Source records:
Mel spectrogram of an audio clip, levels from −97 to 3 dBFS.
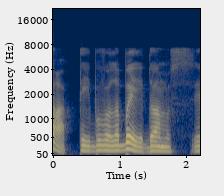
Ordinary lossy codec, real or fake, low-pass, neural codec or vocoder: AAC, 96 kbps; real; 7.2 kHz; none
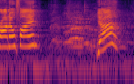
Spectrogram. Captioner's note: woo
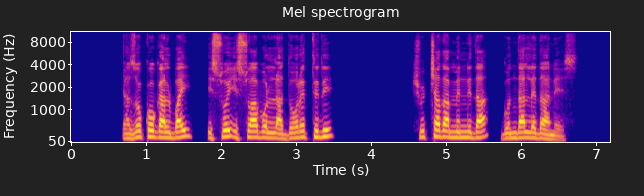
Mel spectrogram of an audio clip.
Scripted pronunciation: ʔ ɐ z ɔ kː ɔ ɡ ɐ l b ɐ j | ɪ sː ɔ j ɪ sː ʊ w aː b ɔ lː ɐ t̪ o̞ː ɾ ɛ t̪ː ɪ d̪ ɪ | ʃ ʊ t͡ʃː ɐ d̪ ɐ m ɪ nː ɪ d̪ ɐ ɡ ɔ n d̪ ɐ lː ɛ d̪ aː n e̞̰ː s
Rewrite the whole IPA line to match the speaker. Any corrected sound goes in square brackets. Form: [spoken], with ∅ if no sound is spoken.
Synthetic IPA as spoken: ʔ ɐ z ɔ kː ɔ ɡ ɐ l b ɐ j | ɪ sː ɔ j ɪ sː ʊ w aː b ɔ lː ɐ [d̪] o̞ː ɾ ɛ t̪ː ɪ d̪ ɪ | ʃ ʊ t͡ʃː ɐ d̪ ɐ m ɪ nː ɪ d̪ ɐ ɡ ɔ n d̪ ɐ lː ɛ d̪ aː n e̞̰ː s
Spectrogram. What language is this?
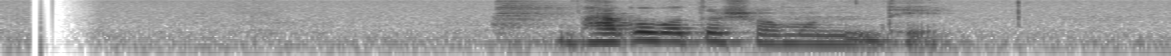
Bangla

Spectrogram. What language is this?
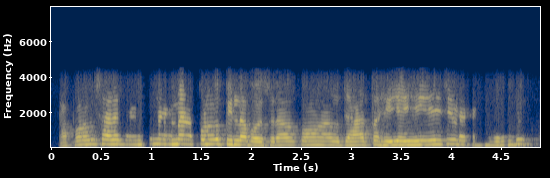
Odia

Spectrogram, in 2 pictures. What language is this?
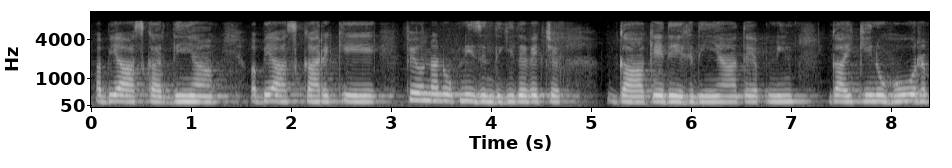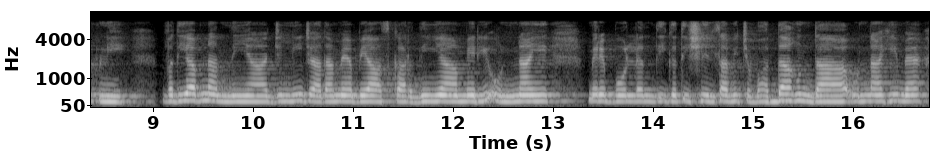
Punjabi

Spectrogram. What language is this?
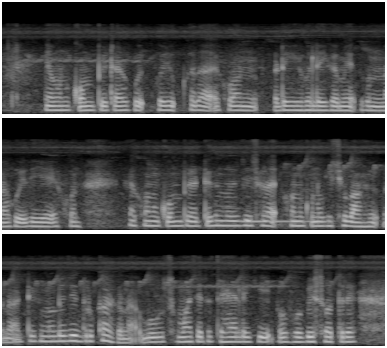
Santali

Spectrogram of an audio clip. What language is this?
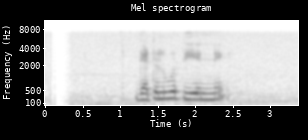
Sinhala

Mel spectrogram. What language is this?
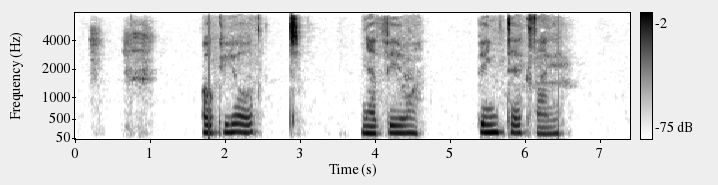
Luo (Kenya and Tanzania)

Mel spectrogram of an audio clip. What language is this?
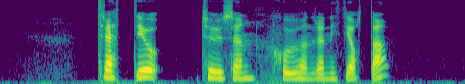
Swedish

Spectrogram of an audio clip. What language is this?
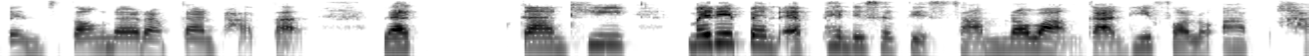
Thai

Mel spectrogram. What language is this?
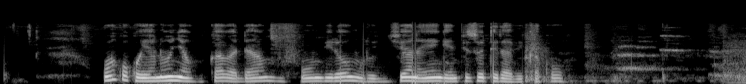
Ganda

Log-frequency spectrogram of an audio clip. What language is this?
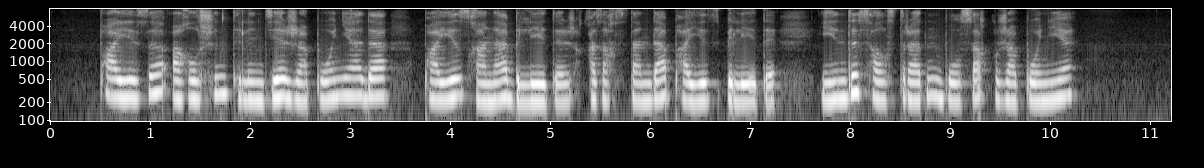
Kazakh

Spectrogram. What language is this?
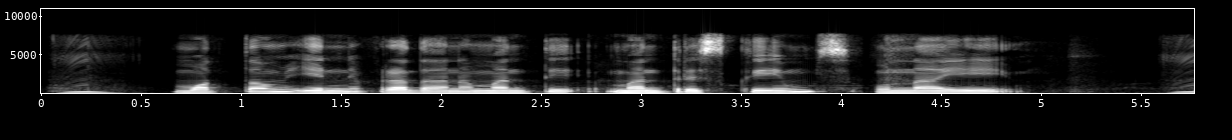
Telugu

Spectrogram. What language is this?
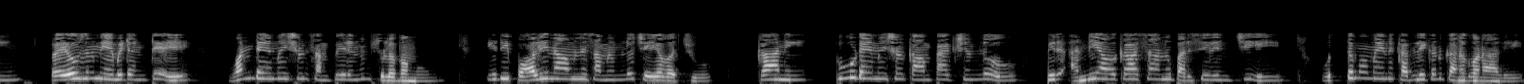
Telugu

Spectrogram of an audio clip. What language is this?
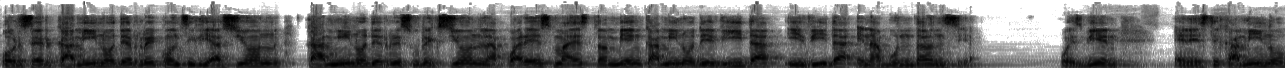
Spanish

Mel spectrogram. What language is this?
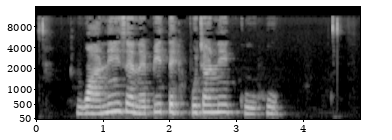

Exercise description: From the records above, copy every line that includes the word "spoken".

Exercise result:
Rewrite the whole IPA line to match the speaker. Any corrected sound goes in square brackets. Form: [spoken], with ∅ if no sound is spoken.
Synthetic IPA as spoken: ʔ ɐ z ɔ kː ɔ ɡ ɐ l b ɐ j | ɪ sː ɔ j ɪ sː ʊ w aː b ɔ lː ɐ [d̪] o̞ː ɾ ɛ t̪ː ɪ d̪ ɪ | ʃ ʊ t͡ʃː ɐ d̪ ɐ m ɪ nː ɪ d̪ ɐ ɡ ɔ n d̪ ɐ lː ɛ d̪ aː n e̞̰ː s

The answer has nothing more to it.